By: Ryan Welsh
The Phillies rise to becoming a powerhouse was well noted from 2007 until 2011. In 2007, the Phillies overcame a 6 game deficit in less than a month to overtake the Mets for the division, but lost to the Rockies in the first round of the playoffs. In 2008, however, the Phillies went on a magical run which ended in a world series win over the Rays. In 2009, they would make another world series appearance, losing to the Yankees in six games on the back of Hideki Matsui (remember him?). In 2011, the Phillies last legitimate contending team, the team won 102 games and lost to the eventual world series winners in San Francisco. That’s where this story officially begins. We’re here to talk about the Phillies farm system, one which is nationally ranked in the top 5 by most “experts” in baseball.The Phillies minor league system features a ton of young talent. From J.P. Crawford to Nick Williams, the Phillies have top level bats waiting in the wings. The Phillies also have a ton of pitching, too. Jake Thompson, former No. 1 overall pick Mark Appel, and Zach Eflin highlight a young crop of pitching talent in the Phillies system. This system seemingly checks all of the boxes you’d want from a young group of players. In addition to all of the names mentioned above, Jorge Alfaro a power hitting C/1B, Andrew Knapp a smooth swinging 1B/C, and Roman Quinn a speedy CF/2B are all highly touted prospects that are within 2 years of making a splash at the major league level. There are plenty of young guys in the system that have high grades, but are still a few years away, too. Carlos Tocci, Cornelius Randolph, Franklyn kilome and Adonis Medina highlight a crop of top tier talent that fit that bill of being few years away from making their presence felt at the big league level.

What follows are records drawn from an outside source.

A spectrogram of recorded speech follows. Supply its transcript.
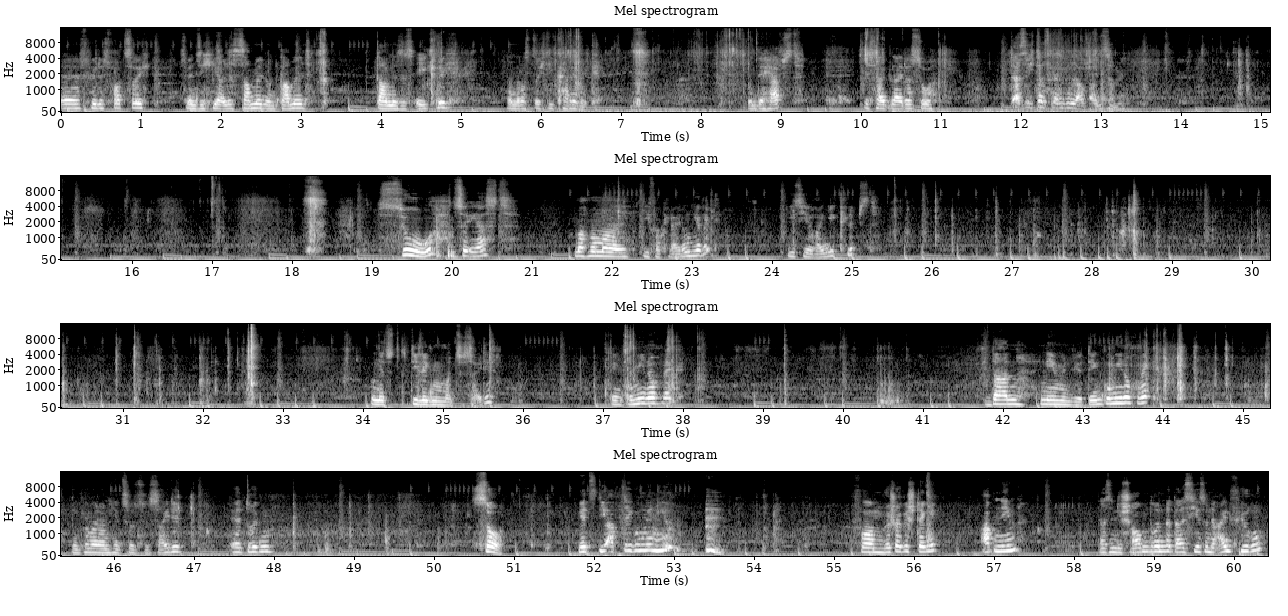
äh, für das Fahrzeug. Also wenn sich hier alles sammelt und gammelt, dann ist es eklig. Dann rast euch die Karre weg. Und der Herbst ist halt leider so, dass sich das ganze Laub ansammelt. So, zuerst machen wir mal die Verkleidung hier weg. Die ist hier reingeklipst. Und jetzt die legen wir mal zur Seite. Den Gummi noch weg. Dann nehmen wir den Gummi noch weg. Den können wir dann hier so zur Seite äh, drücken. So, jetzt die Abdeckungen hier vom Wischergestänge abnehmen. Da sind die Schrauben drunter, da ist hier so eine Einführung.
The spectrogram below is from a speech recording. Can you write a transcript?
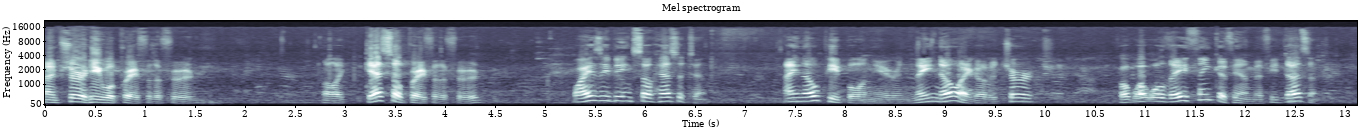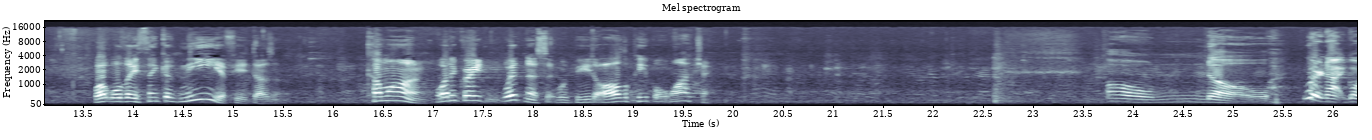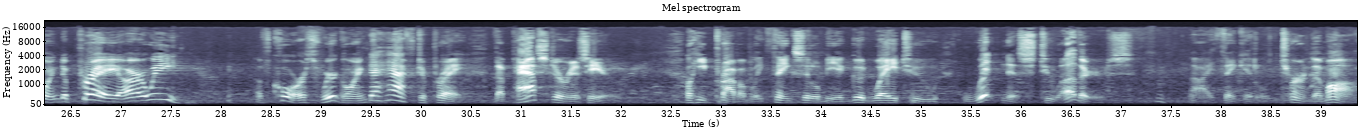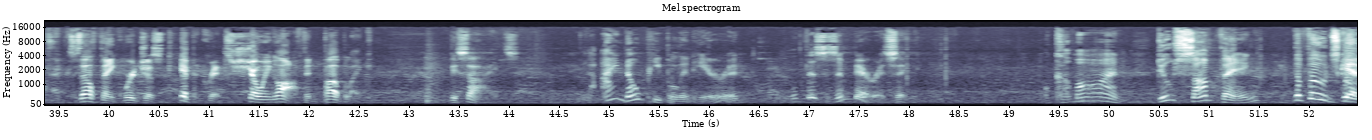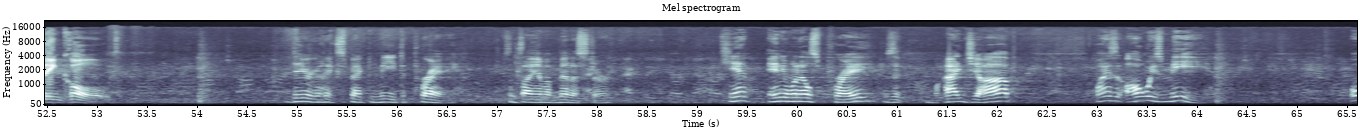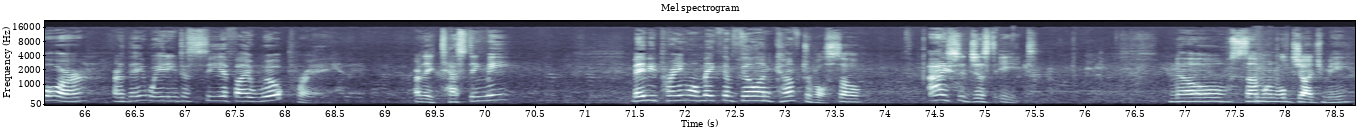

One future Phillie I’ve decided to leave off this list is a man who is on the cusp of making his major league debut for the Phillies very soon. He could be the missing piece to the puzzle of the Phillies future, but is very much a wild card. Tommy Joseph was acquired by the Phillies in the Hunter Pence trade a few years ago. At the time, Joseph was widely regarded as a top catching prospect with a great bat on the fast track to a bright major league career. Some health issues including a couple concussions has stunted his growth at the minor league level very much, and have led to a position change as well. Joseph now plays first base for the Lehigh Valley Ironpigs and is making his presence felt in a big way. Through 26 minor league games Joseph is hitting a blistering .352 with 6 homeruns and 17 RBI’s. Over his last 10 games Joseph is hitting .297 with 2 HR and 7 RBI’s. Joseph is 24 years old, and can help solve one half of the Phillies platoon issue at 1B this season between Ryan Howard and Darin Ruf, who have combined for a .175 batting average with 8 HR and 19 RBI. So, as you can see, the Phillies haven’t gotten much production from the 1B position thus far, and Joseph has gotten it done while hitting in a limited role at AAA.
The Phillies rise to becoming a powerhouse only lasted for a short five years from 2007-2011. However, the Phillies have set themselves up very nicely for a much longer run with all of the above mentioned prospects expected to be in the majors within just a couple of years. Already established young stars in Aaron Nola, Vince Velasquez, Mikel Franco and Odubel Herrera are sure to be excited to get some of these future Phillies in camp very soon. With 8 total prospects ranked within the top 100 in all of baseball, the Phillies future is shining bright.
Update: Tommy Joseph was called up by the Phillies on Friday, making his major league debut against the Cincinnati Reds. Joseph went 0-2 with a walk, a run scored and two strikeouts. Darin Ruf was sent down to make room for Joseph on the 25 man roster.